"The very next day, Trump walked out and gave one of the craziest, most self-destructive press conferences in political history," Klein wrote. "He was off script. He was unhinged.
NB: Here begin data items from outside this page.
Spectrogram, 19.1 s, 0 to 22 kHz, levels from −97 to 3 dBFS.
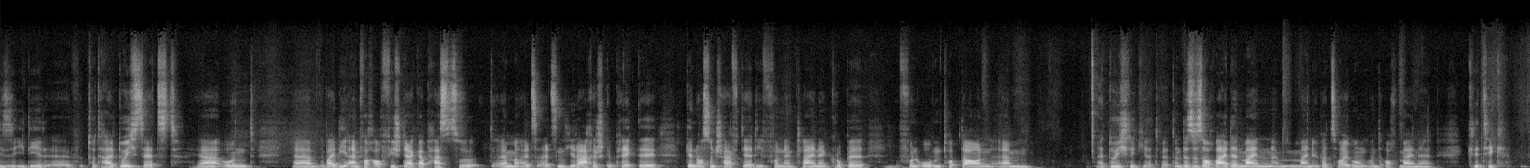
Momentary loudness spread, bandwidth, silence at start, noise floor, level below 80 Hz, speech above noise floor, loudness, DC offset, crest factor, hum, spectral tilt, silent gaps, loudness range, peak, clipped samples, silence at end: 14 LU; 17.5 kHz; 0 s; -65 dBFS; -76 dBFS; 41 dB; -24 LUFS; under 0.1%; 22 dB; none; -5 dB/octave; none; 3 LU; -2 dBFS; under 0.1%; 0.05 s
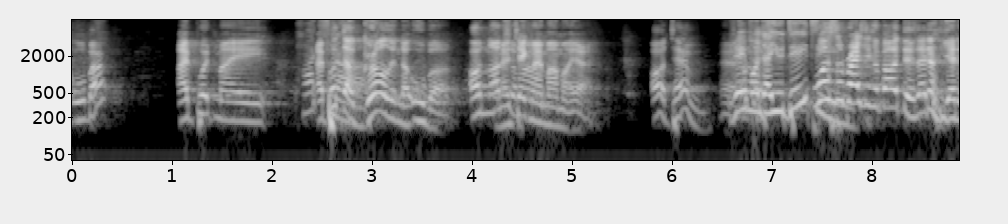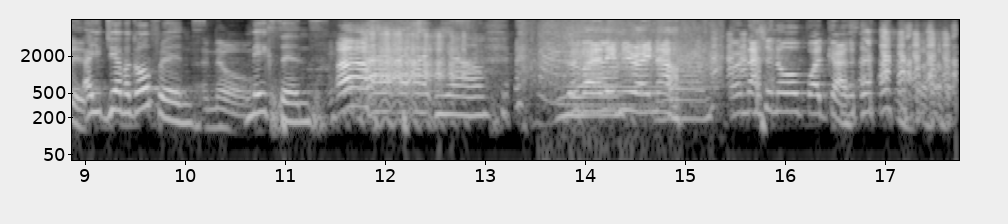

He was settling scores." All true.
8. Dan McAdams: McAdams, a psychology professor at Northwestern University, has never treated Donald Trump, but he wrote a lengthy and detailed personality assessment of Trump for the Atlantic, in which he concluded that Trump is off the charts when it comes to narcissism.
“Putting his name on everything, talking about himself all the time: this is beyond the pale,” McAdams recently told the Toronto Star.
He also said, “I don’t want to argue that it’s a clinical condition, but if there’s a continuum, in terms of narcissistic personality characteristics within a relatively normal population, he’s really way off on the extreme end.”
9. Howard Gardner: The esteemed Harvard professor has described Trump's narcissism as “textbook” and extremely dangerous.
10. Scott Lilienfeld: Lilienfield studies presidential narcissism at Emory University, and had this to say about Trump: “I don’t think he’s out of touch with reality, I think he knows what he’s doing, he probably doesn’t hear voices or have delusional thinking.”
Not exactly reassuring.